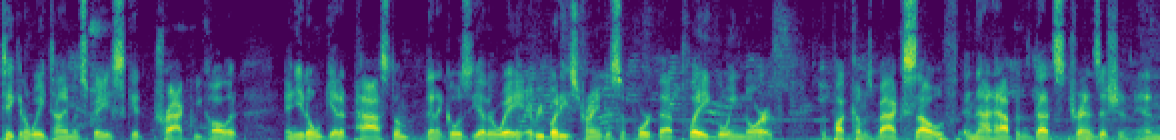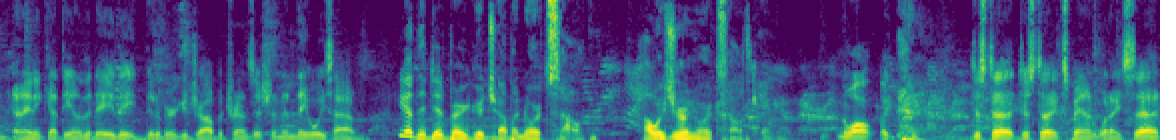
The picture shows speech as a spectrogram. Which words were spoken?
taken away time and space, get tracked, we call it, and you don't get it past them, then it goes the other way. Everybody's trying to support that play going north. The puck comes back south, and that happens. That's transition, and and I think at the end of the day, they did a very good job of transition, and they always have. Yeah, they did a very good job of north south. How was your north south game? Well, like, just to just to expand what I said,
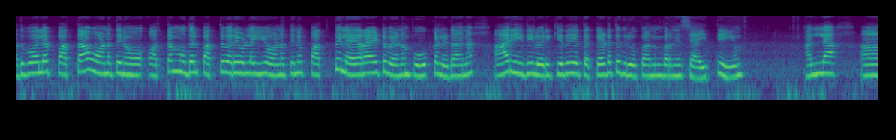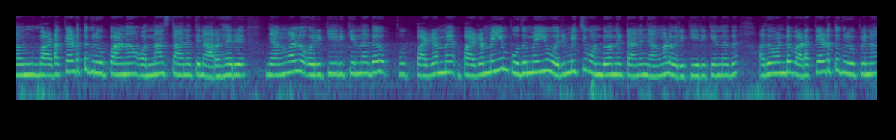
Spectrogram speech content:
അതുപോലെ പത്താം ഓണത്തിന് അത്തം മുതൽ പത്ത് വരെയുള്ള ഈ ഓണത്തിന് പത്ത് ലെയറായിട്ട് വേണം പൂക്കളിടാൻ ആ രീതിയിൽ ഒരുക്കിയത് തെക്കേടത്ത് ഗ്രൂപ്പാണെന്നും പറഞ്ഞ് ശൈത്യയും അല്ല വടക്കേടത്ത് ഗ്രൂപ്പാണ് ഒന്നാം സ്ഥാനത്തിന് അർഹർ ഞങ്ങൾ ഒരുക്കിയിരിക്കുന്നത് പഴമ പഴമയും പുതുമയും ഒരുമിച്ച് കൊണ്ടുവന്നിട്ടാണ് ഞങ്ങൾ ഒരുക്കിയിരിക്കുന്നത്. അതുകൊണ്ട് വടക്കേടത്ത് ഗ്രൂപ്പിന്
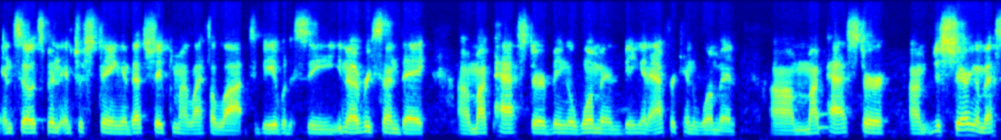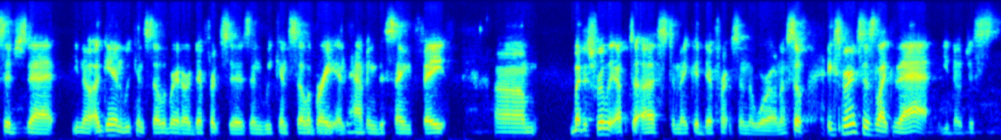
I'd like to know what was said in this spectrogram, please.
And so it's been interesting and that's shaped my life a lot to be able to see, you know, every Sunday, uh, my pastor being a woman, being an African woman, um, my pastor um, just sharing a message that, you know, again, we can celebrate our differences and we can celebrate in having the same faith. Um, but it's really up to us to make a difference in the world. And so experiences like that, you know, just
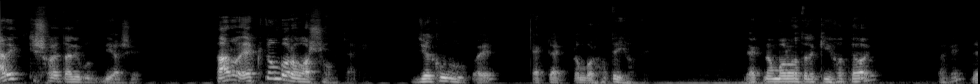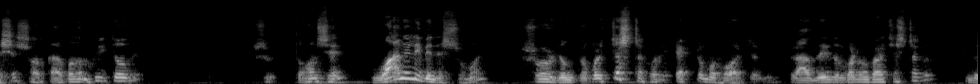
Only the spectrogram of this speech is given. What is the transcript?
আরেকটি শয়তানি বুদ্ধি আসে। তারও এক নম্বর হওয়ার শখ জাগে। যে কোনো উপায়ে একটা এক নম্বর হতেই হবে। এক নম্বর হতে কি হতে হয়? তাকে দেশের সরকার প্রধান হইতে হবে। তখন সে ওয়ান ইলেভেনের সময় ষড়যন্ত্র করে চেষ্টা করে এক নম্বর হওয়ার জন্য। রাজনৈতিক দল গঠন করার চেষ্টা করে, কিন্তু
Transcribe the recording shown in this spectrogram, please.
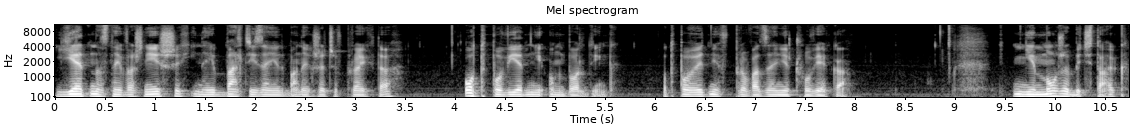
Jedna z najważniejszych i najbardziej zaniedbanych rzeczy w projektach odpowiedni onboarding, odpowiednie wprowadzenie człowieka. Nie może być tak,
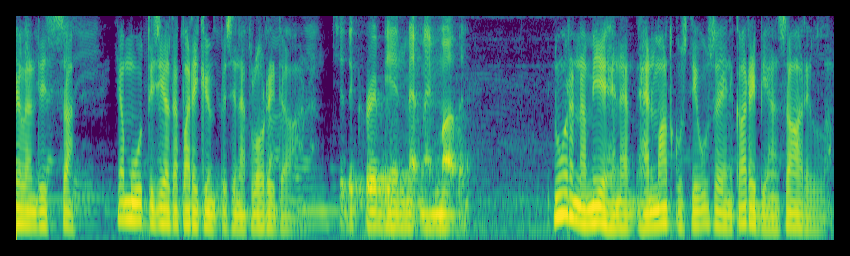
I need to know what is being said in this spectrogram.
Islandissa ja muutti sieltä parikymppisenä Floridaan. Nuorena miehenä hän matkusti usein Karibian saarilla.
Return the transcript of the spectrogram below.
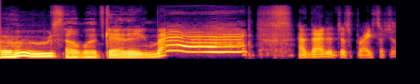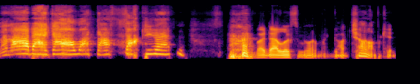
"Oh, someone's getting mad." And then it just breaks. So she's like, "Oh my god, what the fuck you have?" my dad looks at me like, "Oh my god, shut up, kid.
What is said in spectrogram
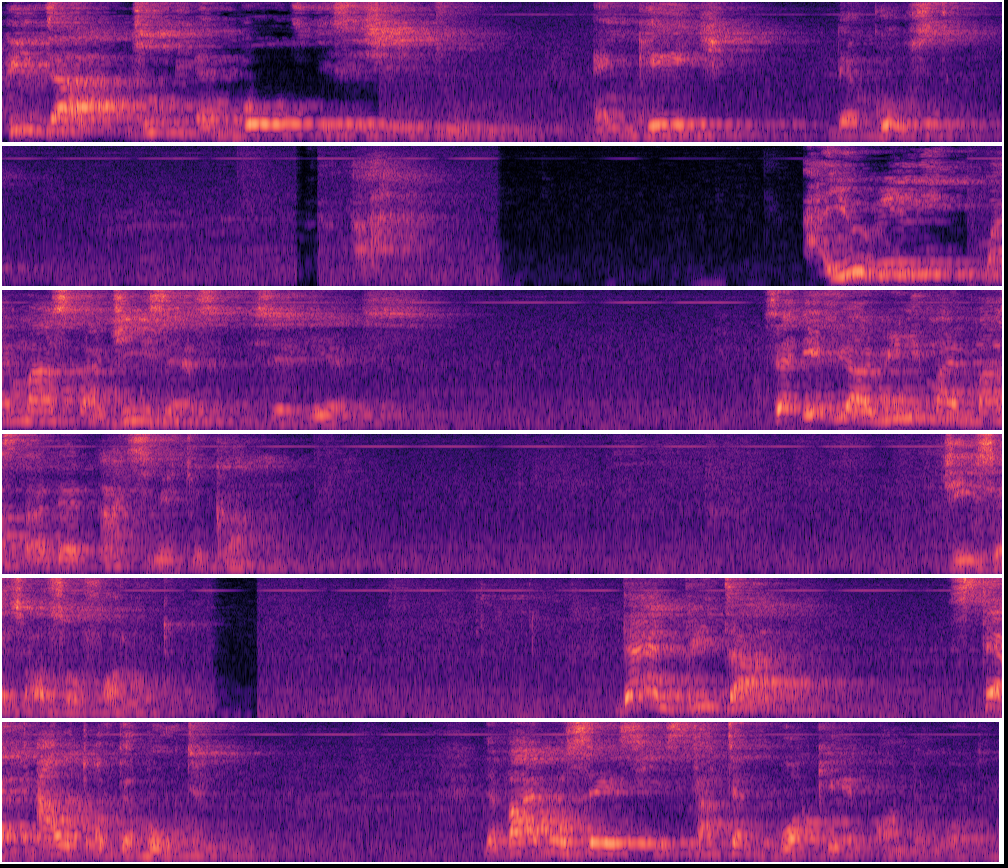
Peter took a bold decision to engage the ghost. Ah. Are you really my master, Jesus? He said, Yes. He said, If you are really my master, then ask me to come. Jesus also followed. Then Peter stepped out of the boat. The Bible says he started walking on the water.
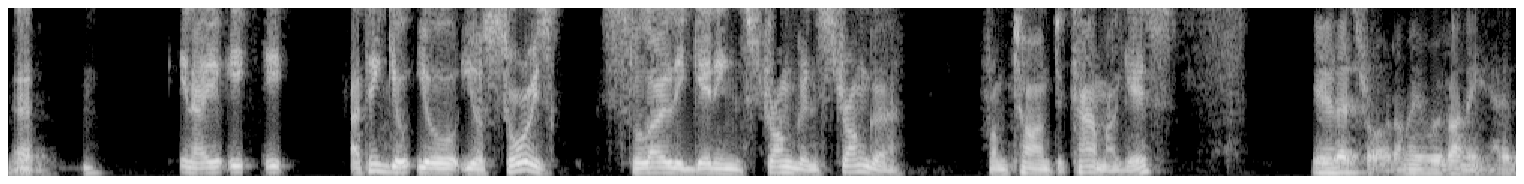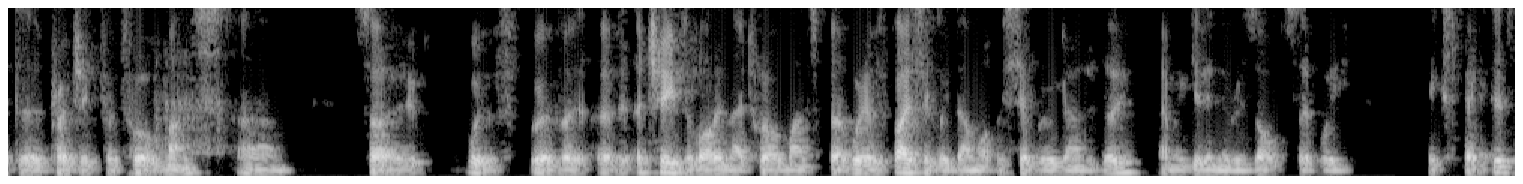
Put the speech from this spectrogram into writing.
Yeah. Uh, you know, it, it, I think your, your, your story's slowly getting stronger and stronger from time to come, I guess. Yeah, that's right. I mean, we've only had the project for 12 months. Um, so we've, we've uh, achieved a lot in that 12 months, but we've basically done what we said we were going to do and we're getting the results that we expected.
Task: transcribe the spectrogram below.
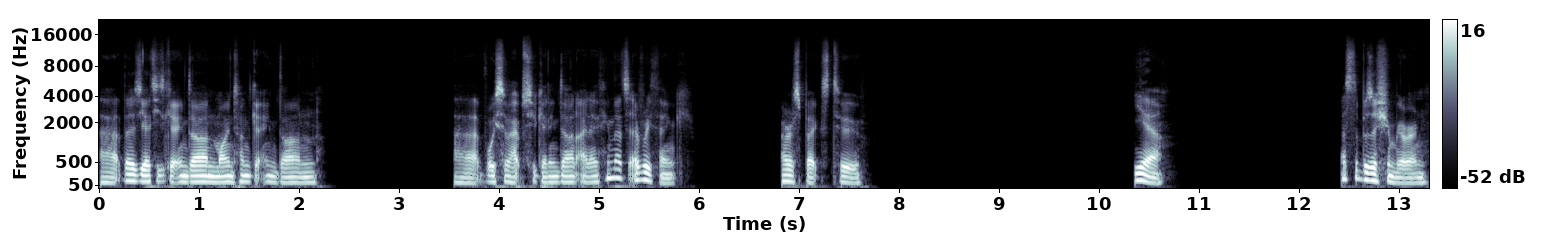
Uh, there's Yeti's getting done, Mindhunt getting done, uh, Voice of Apsu getting done, and I think that's everything. respects too. Yeah. That's the position we're in.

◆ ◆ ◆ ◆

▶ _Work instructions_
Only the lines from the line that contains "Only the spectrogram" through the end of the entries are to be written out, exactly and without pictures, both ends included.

▶ _Solution for this exercise_
Only the spectrogram of this speech is given. What is the transcript?
আরেকটি শয়তানি বুদ্ধি আসে। তারও এক নম্বর হওয়ার শখ জাগে। যে কোনো উপায়ে একটা এক নম্বর হতেই হবে। এক নম্বর হতে কি হতে হয়? তাকে দেশের সরকার প্রধান হইতে হবে। তখন সে ওয়ান ইলেভেনের সময় ষড়যন্ত্র করে চেষ্টা করে এক নম্বর হওয়ার জন্য। রাজনৈতিক দল গঠন করার চেষ্টা করে, কিন্তু
Transcribe the recording shown in this spectrogram, please.
Jedna z najważniejszych i najbardziej zaniedbanych rzeczy w projektach odpowiedni onboarding, odpowiednie wprowadzenie człowieka. Nie może być tak,
I need to know what is being said in this spectrogram.
Islandissa ja muutti sieltä parikymppisenä Floridaan. Nuorena miehenä hän matkusti usein Karibian saarilla.
Return the transcript of the spectrogram below.
"Oh, someone's getting mad." And then it just breaks. So she's like, "Oh my god, what the fuck you have?" my dad looks at me like, "Oh my god, shut up, kid.
What is said in spectrogram
Peter took a bold decision to engage the ghost. Ah. Are you really my master, Jesus? He said, Yes. He said, If you are really my master, then ask me to come. Jesus also followed. Then Peter stepped out of the boat. The Bible says he started walking on the water.
Put the speech from this spectrogram into writing.
Yeah. Uh, you know, it, it, I think your, your, your story's slowly getting stronger and stronger from time to come, I guess. Yeah, that's right. I mean, we've only had the project for 12 months. Um, so we've, we've uh, achieved a lot in that 12 months, but we've basically done what we said we were going to do and we're getting the results that we expected.
Task: transcribe the spectrogram below.
Uh, there's Yeti's getting done, Mindhunt getting done, uh, Voice of Apsu getting done, and I think that's everything. respects too. Yeah. That's the position we're in.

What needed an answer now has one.